3. The Global South is driven by a sense of urgency for hostilities to end so that trade can resume as it was a year ago, and many states have abstained from UN resolutions condemning Moscow instead calling for negotiations.

Article analysis:

The article "Why does so much of the Global South support Russia, not Ukraine?" by Euronews provides an interesting perspective on the attitudes towards the ongoing conflict in Ukraine. However, it suffers from several biases and lacks a comprehensive analysis of the issue.

One of the main biases in the article is its focus on the Global South as a monolithic entity with uniform views on the conflict. The author acknowledges that attitudes vary across different regions but fails to provide a nuanced analysis of these differences. For instance, while China and India may have expressed support for Russia, other countries like Brazil and South Africa have taken a more neutral stance. By lumping all these countries together, the article oversimplifies a complex issue.

Another bias in the article is its tendency to downplay Russia's role in the conflict. While acknowledging that Moscow has invaded Ukraine, the author suggests that this action is not dissimilar from what Western countries have done in other parts of the world. This comparison is misleading as it ignores key differences between Russia's actions in Ukraine and Western interventions elsewhere. For example, unlike Western powers, Russia has annexed Ukrainian territory and supported separatist movements within Ukraine.

The article also lacks evidence to support some of its claims. For instance, it suggests that many in the Global South hold a clear preference for ending the war even if it means Ukraine giving up territory. However, it does not provide any data or sources to back up this claim.
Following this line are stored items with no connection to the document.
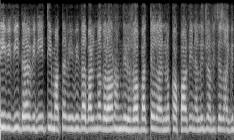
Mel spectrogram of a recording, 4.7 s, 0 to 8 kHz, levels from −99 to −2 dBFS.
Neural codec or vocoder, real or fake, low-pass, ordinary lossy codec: codec, 16 kHz in and 24 kHz out, 0.4 kbps, LongCat-Audio-Codec, fine tuned four codebook decoder; fake; 7.2 kHz; none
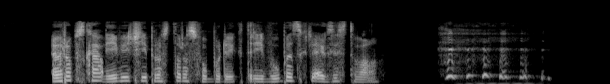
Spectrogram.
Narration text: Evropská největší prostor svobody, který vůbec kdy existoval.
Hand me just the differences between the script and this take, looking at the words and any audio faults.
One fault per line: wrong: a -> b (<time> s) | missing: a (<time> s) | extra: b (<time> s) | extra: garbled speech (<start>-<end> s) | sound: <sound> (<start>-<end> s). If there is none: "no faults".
sound: laugh (4.4-5.5 s)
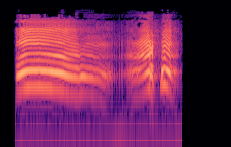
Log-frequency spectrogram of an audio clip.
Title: Bebé Llorando (Efecto de Sonido) Baby Crying Sound Effect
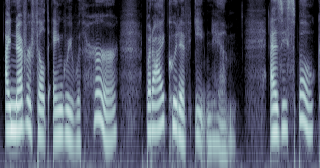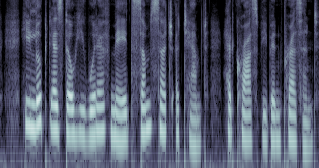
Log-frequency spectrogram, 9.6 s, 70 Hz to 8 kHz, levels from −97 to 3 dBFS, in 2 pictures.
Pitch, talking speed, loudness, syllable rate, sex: 180 Hz, 190 wpm, -22 LUFS, 4.8 syllables/s, female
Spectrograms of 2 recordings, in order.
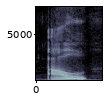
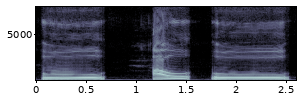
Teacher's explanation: ہم او کو لین کی صورت میں نرمی کے ساتھ ادا کریں گے او، اور مدہ کی صورت میں کھینچ کر ادا کریں گے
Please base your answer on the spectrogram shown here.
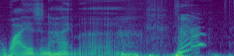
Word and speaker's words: Wizenheimer: How did someone like you become associated with a character like Wizenheimer? Oh, it's pronounced Wizenheimer.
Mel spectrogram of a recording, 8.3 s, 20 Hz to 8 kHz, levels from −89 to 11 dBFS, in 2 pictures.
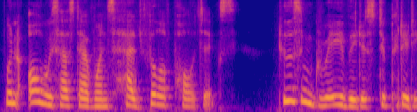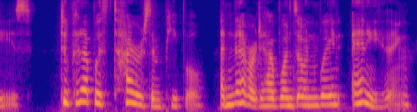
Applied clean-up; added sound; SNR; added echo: none; none; none; none.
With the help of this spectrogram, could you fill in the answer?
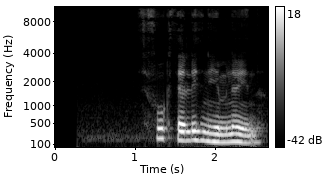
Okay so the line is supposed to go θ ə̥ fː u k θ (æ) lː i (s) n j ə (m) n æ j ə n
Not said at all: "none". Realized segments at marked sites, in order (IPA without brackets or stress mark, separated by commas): æ, θ, m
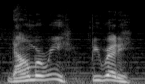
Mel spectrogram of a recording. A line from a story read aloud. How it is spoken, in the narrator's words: I gasped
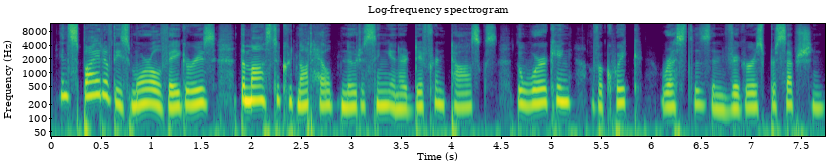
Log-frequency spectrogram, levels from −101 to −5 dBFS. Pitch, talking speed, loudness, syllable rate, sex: 200 Hz, 195 wpm, -19 LUFS, 6.0 syllables/s, female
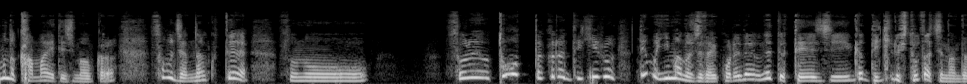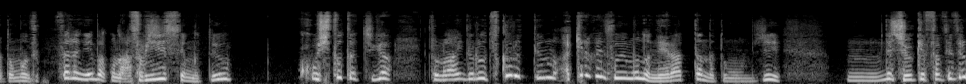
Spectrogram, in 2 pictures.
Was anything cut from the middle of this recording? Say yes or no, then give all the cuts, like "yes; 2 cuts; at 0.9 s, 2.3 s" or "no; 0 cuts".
yes; 1 cut; at 10.1 s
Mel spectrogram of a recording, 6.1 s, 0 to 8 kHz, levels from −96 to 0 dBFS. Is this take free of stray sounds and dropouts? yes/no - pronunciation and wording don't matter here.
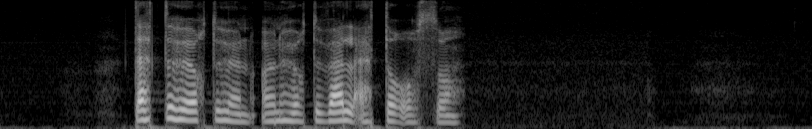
yes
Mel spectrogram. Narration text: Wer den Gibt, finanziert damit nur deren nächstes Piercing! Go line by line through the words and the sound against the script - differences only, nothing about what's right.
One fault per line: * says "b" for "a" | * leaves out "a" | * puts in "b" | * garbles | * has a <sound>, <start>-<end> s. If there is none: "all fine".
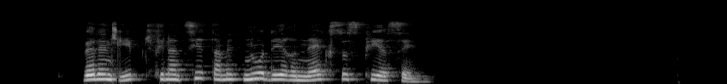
all fine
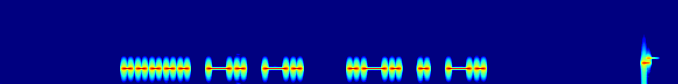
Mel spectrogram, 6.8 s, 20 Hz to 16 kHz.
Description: Morse code, heard as a keyed tone, about 17 wpm, 700 Hz. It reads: 5NN REN
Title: Ontario QSO Party Exchange 17wpm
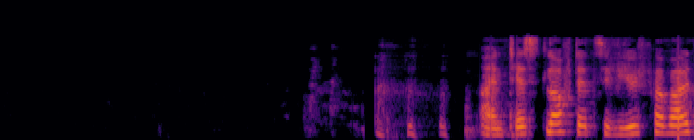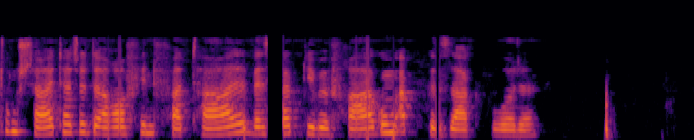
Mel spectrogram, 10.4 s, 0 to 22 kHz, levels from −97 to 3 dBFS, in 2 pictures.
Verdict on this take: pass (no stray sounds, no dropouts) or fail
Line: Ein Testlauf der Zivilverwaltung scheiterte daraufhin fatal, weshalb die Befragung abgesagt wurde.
fail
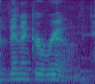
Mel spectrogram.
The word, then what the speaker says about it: vinegaroon: We just learned this year about the vinegaroon. It's spelled like vinegar, Vinegaroon.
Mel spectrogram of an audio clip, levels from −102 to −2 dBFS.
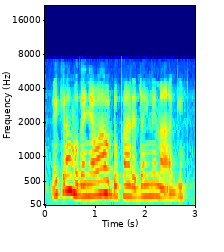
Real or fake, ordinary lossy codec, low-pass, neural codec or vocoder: real; none; 7.2 kHz; none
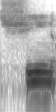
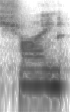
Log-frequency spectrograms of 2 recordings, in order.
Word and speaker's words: Shein: Is it Sheen or is it Shine? Shein, the most popular fashion brand of 2022.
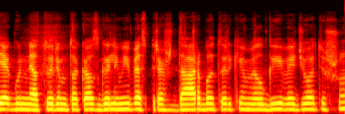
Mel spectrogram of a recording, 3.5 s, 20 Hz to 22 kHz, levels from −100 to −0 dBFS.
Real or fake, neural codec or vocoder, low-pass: real; none; 14.4 kHz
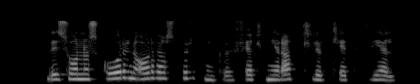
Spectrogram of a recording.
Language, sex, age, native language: Icelandic, male, 12, Icelandic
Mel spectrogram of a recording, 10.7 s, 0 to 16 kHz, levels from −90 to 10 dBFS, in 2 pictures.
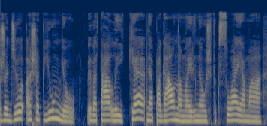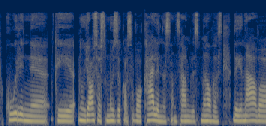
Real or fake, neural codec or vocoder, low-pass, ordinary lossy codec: real; none; 10.8 kHz; AAC, 48 kbps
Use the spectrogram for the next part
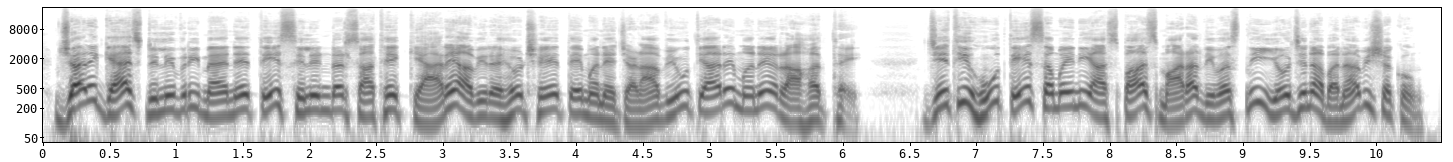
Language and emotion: Gujarati, happy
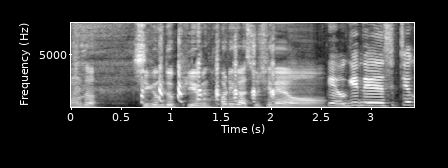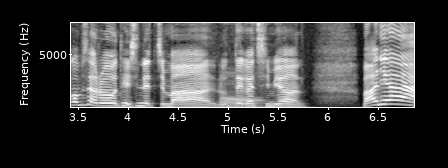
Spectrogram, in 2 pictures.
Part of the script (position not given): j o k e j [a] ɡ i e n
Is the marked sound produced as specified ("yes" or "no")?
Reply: no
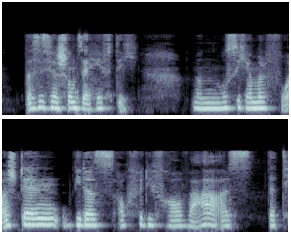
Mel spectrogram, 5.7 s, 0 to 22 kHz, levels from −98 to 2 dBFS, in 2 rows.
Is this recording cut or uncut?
uncut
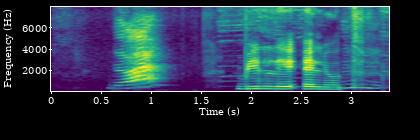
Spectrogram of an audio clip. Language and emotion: Russian, neutral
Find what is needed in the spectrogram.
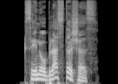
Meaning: strong/mixed nominative/accusative neuter singular of xenoblastisch
- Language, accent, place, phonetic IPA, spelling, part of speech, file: German, Germany, Berlin, [ksenoˈblastɪʃəs], xenoblastisches, adjective, De-xenoblastisches.ogg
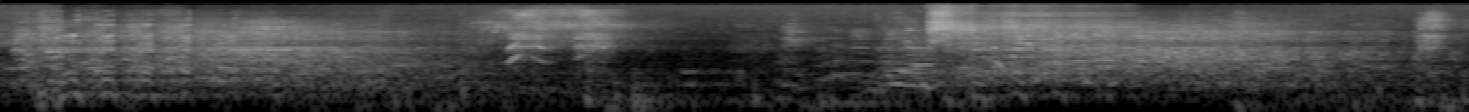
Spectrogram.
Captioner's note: everyone laughs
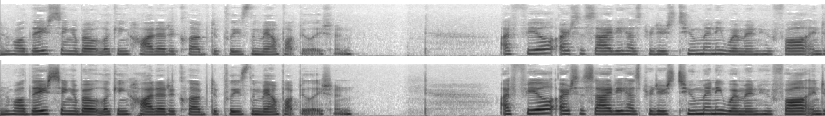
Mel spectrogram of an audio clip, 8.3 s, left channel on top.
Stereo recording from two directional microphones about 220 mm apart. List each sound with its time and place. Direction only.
0.0 s speech: 35° right (ahead or behind)
4.9 s speech: 40° right (ahead or behind)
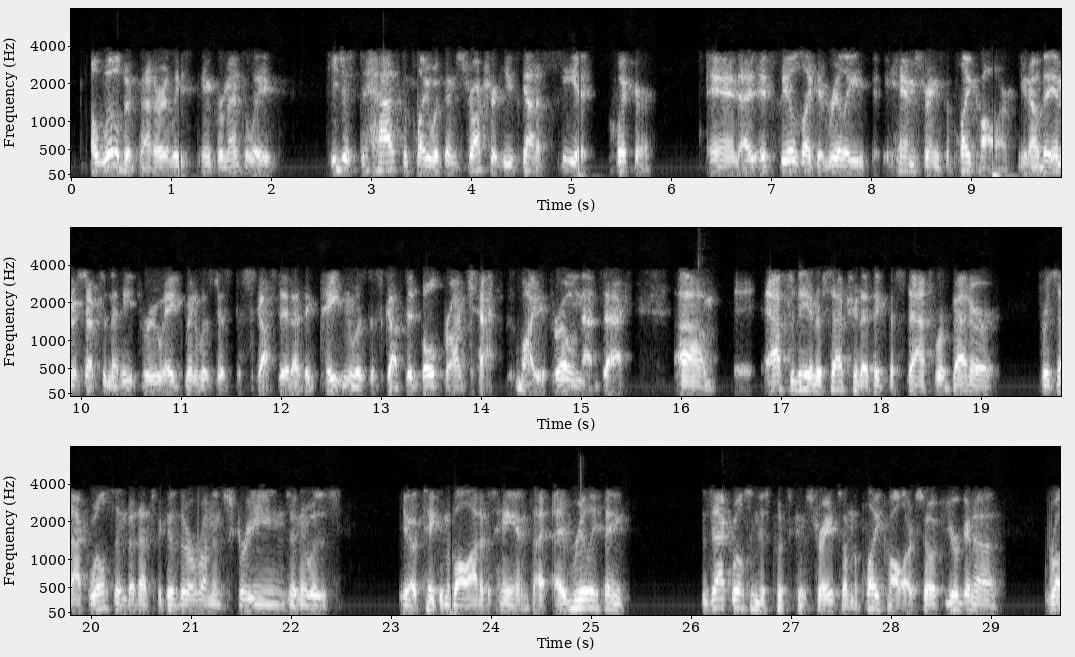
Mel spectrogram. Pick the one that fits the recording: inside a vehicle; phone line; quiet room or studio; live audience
phone line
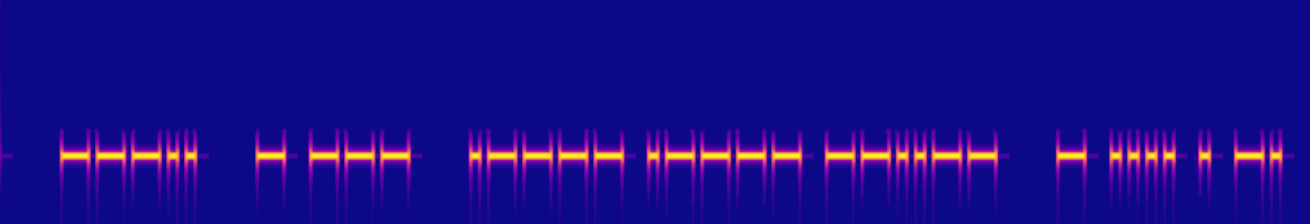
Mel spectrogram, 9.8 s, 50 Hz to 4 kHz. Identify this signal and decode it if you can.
Morse code, heard as a keyed tone, about 18 wpm, 750 Hz. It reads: 8 TO 11, THEN
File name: Archive / 18 WPM / 18WPM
Moreover, while highlighting historical issues that impact how the conflict is perceived elsewhere, such as memories of colonialism, it fails to explore other factors such as ethnic tensions within Ukraine or geopolitical interests at play.

Finally, while acknowledging that millions are at risk of famine due to surging food prices caused by the conflict, there is no discussion of potential risks associated with supporting Russia's actions or how they might exacerbate global instability.

In conclusion, while providing an interesting perspective on attitudes towards the conflict in Ukraine, the article suffers from several biases and lacks a comprehensive analysis of the issue. It would benefit from a more nuanced approach that takes into account the diversity of views within the Global South and explores all relevant factors contributing to the conflict.